Jobs for cadets
It is the same everywhere, like universities in Nigeria and all over the world, our mandate is to train for employers to employ. Do universities provide jobs for their graduates? These are issues which are not within our purview but we are making efforts in collaboration with other Federal Government agencies to secure the future of our children.
We know what we have done on sea time in conjunction with the Ship Owners Association of Nigeria, SOAN. The Nigerian Maritime Administration and Safety Agency, NIMASA, is also making efforts, in fact I know that the entire Federal Ministry of Transportation, FMOT, and it agencies are having sleepless nights on how to resolve the issues affecting the shipping industry and bring back the good old days, so to speak.
NIMASA IMO White List Ambition
It is a legitimate ambition, and it is not about NIMASA as such, it is for Nigeria, NIMASA merely happens to be the appropriate department; and we are also involved. To be member of the IMO White List is to underscore our existence and importance as a maritime nation, to be abreast with developments in global maritime issues and to have a voice. I think NIMASA and the Ministry of Transportation are on top of the game.
Our own part in the Academy is to maintain top standards in IMO regulations and standards which we have succeeded in doing over the past two years and more, because without putting MAN in its proper place, the whole idea about IMO White List will be a ruse. So we are a strong support base for NIMASA and we are working together in this also.
Corporate social responsibility
The Maritime Academy of Nigeria, MAN is home to all because the man in Calabar, Yobe, Kano, Jos, Benue, Osun, Ekiti, Enugu, Delta, Imo and all other states of Nigeria are stakeholders. We will not shy away from our corporate social responsibilities, any time we identify one and we have been doing so.
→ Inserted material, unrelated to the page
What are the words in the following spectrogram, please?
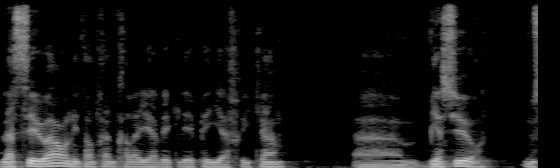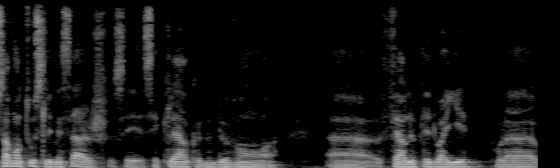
La CEA, on est en train de travailler avec les pays africains. Euh, bien sûr, nous savons tous les messages. C'est clair que nous devons euh, faire le plaidoyer pour la,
Nigerian women in seafaring
There is a global drive for increased gender balancing in the maritime industry especially in key shipping operations like seafaring. Ship owners should find a way to arrange for suitable compartments exclusively for females so that the entrance to those areas will be restricted. Most of the ships here are not designed to accommodate females. We should congratulate the Nigerian Navy because they started this over ten years back and we had our first females over ten years, and till today, there has not been any case of sexual harassment.
At the IMO Conference recently, the focal point was females in maritime and I kept wondering what our policy is in Nigeria especially when other countries will stand up and tell you where their women are in the maritime industry, what they are doing and where they hope to go. So, I kept wondering what the general policy is here in supporting women in getting where they should be in the maritime industry. Luckily, the transportation ministry is seriously looking at that, and there are initiatives in the pipeline.
Policy on gender admission
My admission policy now is that if a hundred women come and are eminently qualified, I will take them. For example, last year, twenty nine came, we took twenty eight, not because we were trying to encourage them, they achieved that on merit. More importantly, this government has bought into the gender balancing policy and as part of the IMO Convention, it can only get better. I think that what is left is for women and girls to find the encouragement and motivation to show interest.
Gone are the days you say one occupation is reserved of is exclusively male, it may not be too far distant when women will begin to register their presence very strongly in this industry. Parents should encourage their children/wards to develop interest in seafaring, apply to the Academy for training because it is a thing of joy and pride to have one’s child as a ship captain and or chief engineer on board a vessel.
Just imagine the young female jet fighter pilot that died few weeks back, Ariotele, her death is quite unfortunate, but imagine the height she was going at her age. Our girls and women should not restrict themselves base on primitive cultural limitations, the sea is a big industry for everyone.